Why it’s great | Simple navigation; easy file sharing; automatic syncing.

SOS Online Backup

For those with a large digital archive to backup, SOS Online Backup is worth a look. SOS Personal plans start at $4.99/month, and there’s no storage limit on the number or size of files you can sync. Users can schedule automatic backups and “set it and forget it.” ForeverSave Version File Retention and History features ensure every version of a file you backup “will remain in the cloud indefinitely,” even if the source file is deleted from your computer. Privacy-conscious users can breathe easy knowing that their important files are protected by Triple-layer 256-bit Encryption, with an optional Private Encryption Key that’s less vulnerable to a brute-force attack than a single password or pin.

Why it’s great | Unlimited storage & no file size limits for power users; impressive security features; deleted files and all versions of edited files remain in the cloud.

 

CrashPlan
CrashPlan is a full-featured cloud service with a twist. In addition to automatic backups to its servers, CrashPlan will help you manage local backups to any web-connected computer or external hard drive. It’s free to create local CrashPlan backups — so you can use it even if you choose a different cloud service. (If your primary computer bites the dust, you may have a quicker and easier time restoring your files locally than downloading them all at once from a cloud, so local backups are worth your consideration.) CrashPlan options have no storage limits. Individual plans start at $5/month.

 

Why it’s great | Free local backups; unlimited storage; pre-scheduled or continuous backups.

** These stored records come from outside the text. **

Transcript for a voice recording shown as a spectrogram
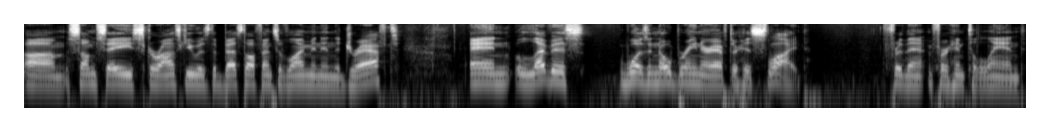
Um, some say Skoronski was the best offensive lineman in the draft, and Levis was a no-brainer after his slide for them for him to land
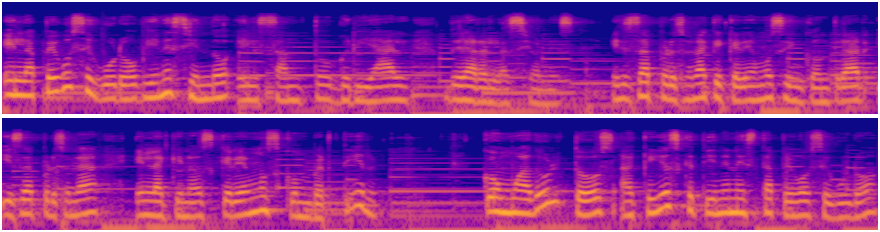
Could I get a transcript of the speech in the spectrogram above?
El apego seguro viene siendo el santo grial de las relaciones. Es esa persona que queremos encontrar y esa persona en la que nos queremos convertir. Como adultos, aquellos que tienen este apego seguro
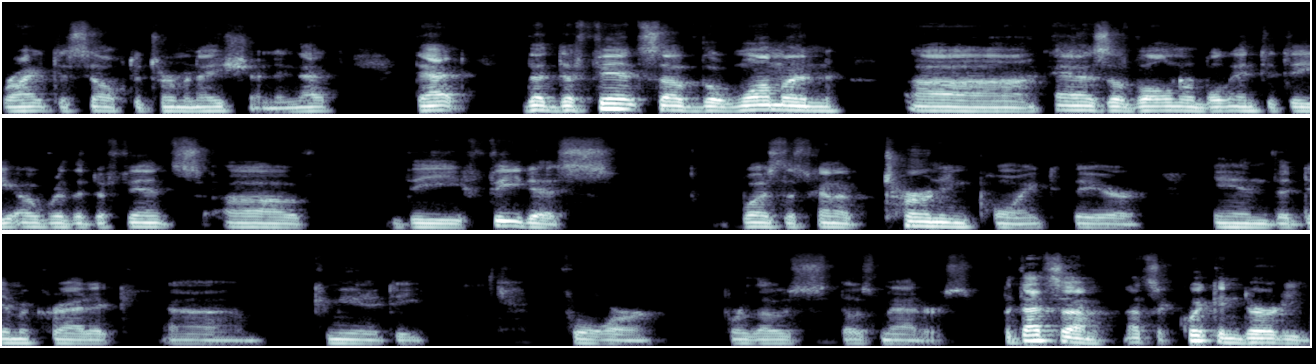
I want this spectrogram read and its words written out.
right to self determination, and that that the defense of the woman uh, as a vulnerable entity over the defense of the fetus was this kind of turning point there in the democratic um, community for for those those matters. But that's a that's a quick and dirty,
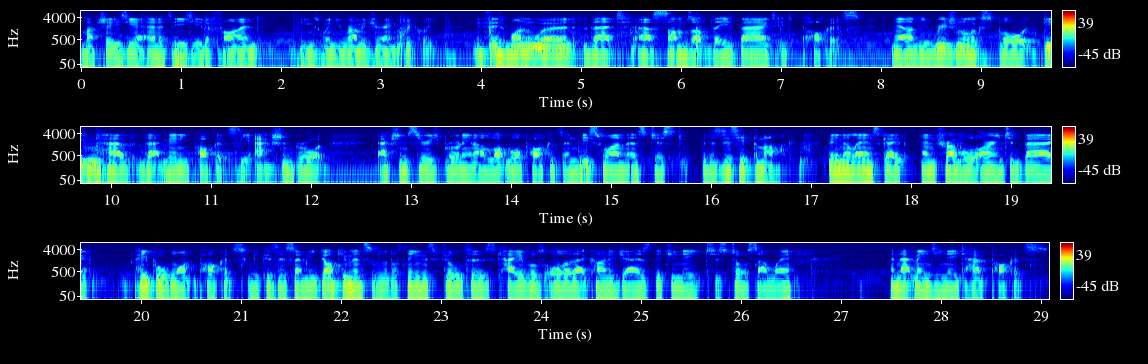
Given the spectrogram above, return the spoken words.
much easier and it's easier to find things when you rummage around quickly. If there's one word that uh, sums up these bags, it's pockets. Now, the original Explore didn't have that many pockets. The Action brought Action series brought in a lot more pockets and this one is just, it has just hit the mark. Being a landscape and travel oriented bag, people want pockets because there's so many documents and little things, filters, cables, all of that kind of jazz that you need to store somewhere. And that means you need to have pockets.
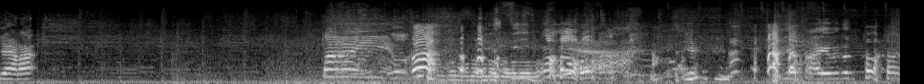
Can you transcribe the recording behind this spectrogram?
แย่ละ ไปโอ้โหอะเหี้ยตายไปต้นทอด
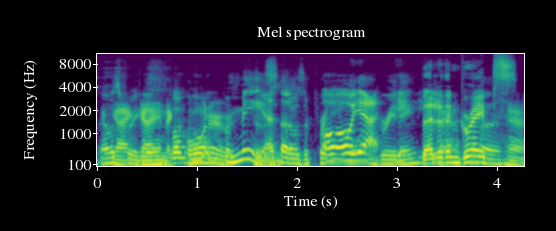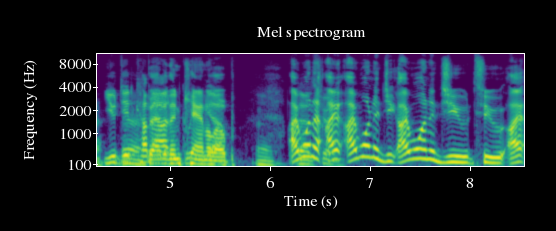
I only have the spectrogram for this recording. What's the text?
That was guy, pretty guy in good. the From who? corner. From me, I thought it was a pretty Oh, yeah. greeting. He- Better than Yeah. grapes. Yeah. you did come better out than and greet- yeah. cantaloupe. I want to. I. I wanted you. I wanted you to. I.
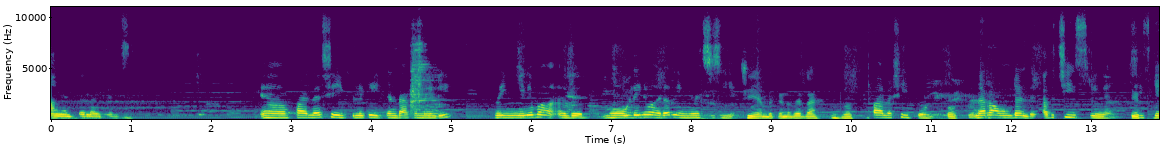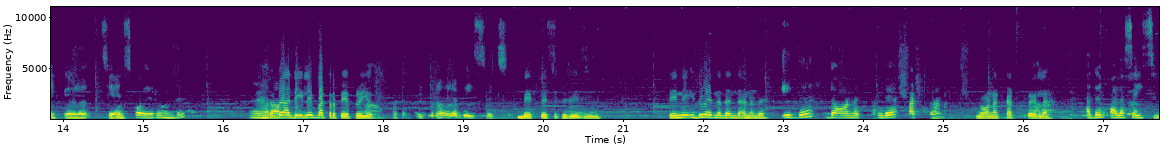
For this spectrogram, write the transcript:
അങ്ങനത്തെ ഉള്ള ഐറ്റംസ് പല ഷേപ്പിൽ കേക്ക് ഉണ്ടാക്കാൻ വേണ്ടി റിങ്ങിന് ഇത് മോൾഡിന് പകരം റിങ് വെച്ച് ചെയ്യാം. ചെയ്യാൻ പറ്റണത് അല്ലേ? പല ഷേപ്പും ഉണ്ട്. പിന്നെ റൗണ്ട് ഉണ്ട്. അത് ചീസ് റിങ് ആണ്. ചീസ് കേക്കുകൾ ചെയ്യാൻ സ്ക്വയറും ഉണ്ട്. അടിയിൽ ബട്ടർ പേപ്പർ ബട്ടർ പേപ്പറോ ബേസ് വെച്ച്. ബേസ് വെച്ചിട്ട് ചെയ്യുന്നു പിന്നെ ഇത് വരുന്നത് എന്താണത്? ഇത് ഡോണറ്റിന്റെ കട്ടറാണ് ഡോണറ്റ് കട്ടർ അല്ലേ? അത് പല സൈസിൽ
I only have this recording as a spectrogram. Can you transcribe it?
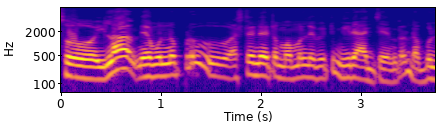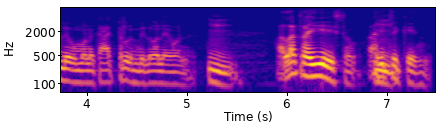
సో ఇలా మేము ఉన్నప్పుడు అసిస్టెంట్ డైరెక్టర్ మమ్మల్ని పెట్టి మీరే యాక్ట్ చేయండి డబ్బులు లేవు మనకు యాక్టర్లు పిలవలేవు అన్నాడు. అలా ట్రై చేసినాం. అది క్లిక్ అయింది.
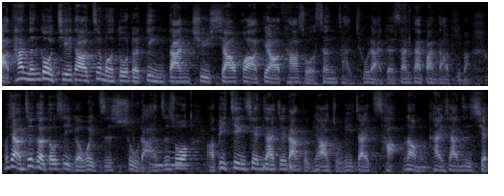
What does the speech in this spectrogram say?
好，它能够接到这么多的订单去消化掉它所生产出来的三代半导体吧？我想这个都是一个未知数啦，只是说啊，毕竟现在这档股票主力在炒，那我们看一下日线，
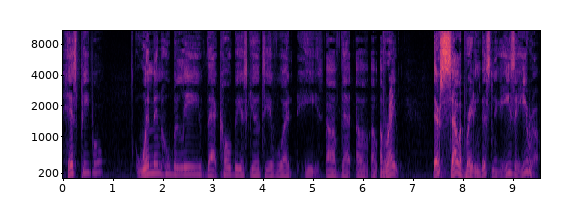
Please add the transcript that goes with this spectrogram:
his people, women who believe that Kobe is guilty of what he's of that of, of, of rape, they're celebrating this nigga. He's a hero.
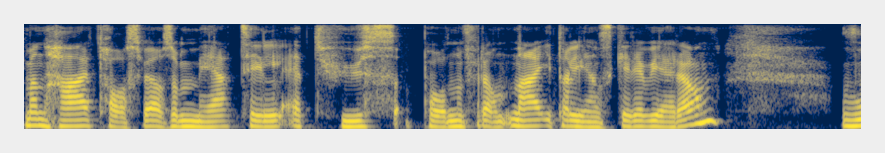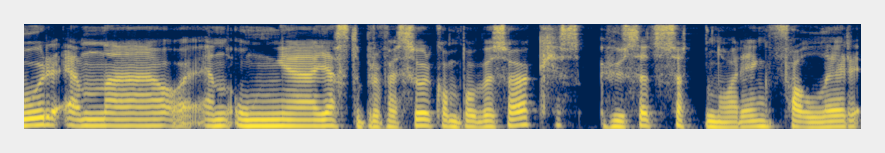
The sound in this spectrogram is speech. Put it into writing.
Men her tas vi altså med til et hus på den nei, italienske rivieraen. Hvor en, eh, en, ung gjesteprofessor kommer på besøk. Husets 17-åring faller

Sources

https://www.techopedia.com/definition/18091/brute-force-attack

http://www.code42.com/crashplan/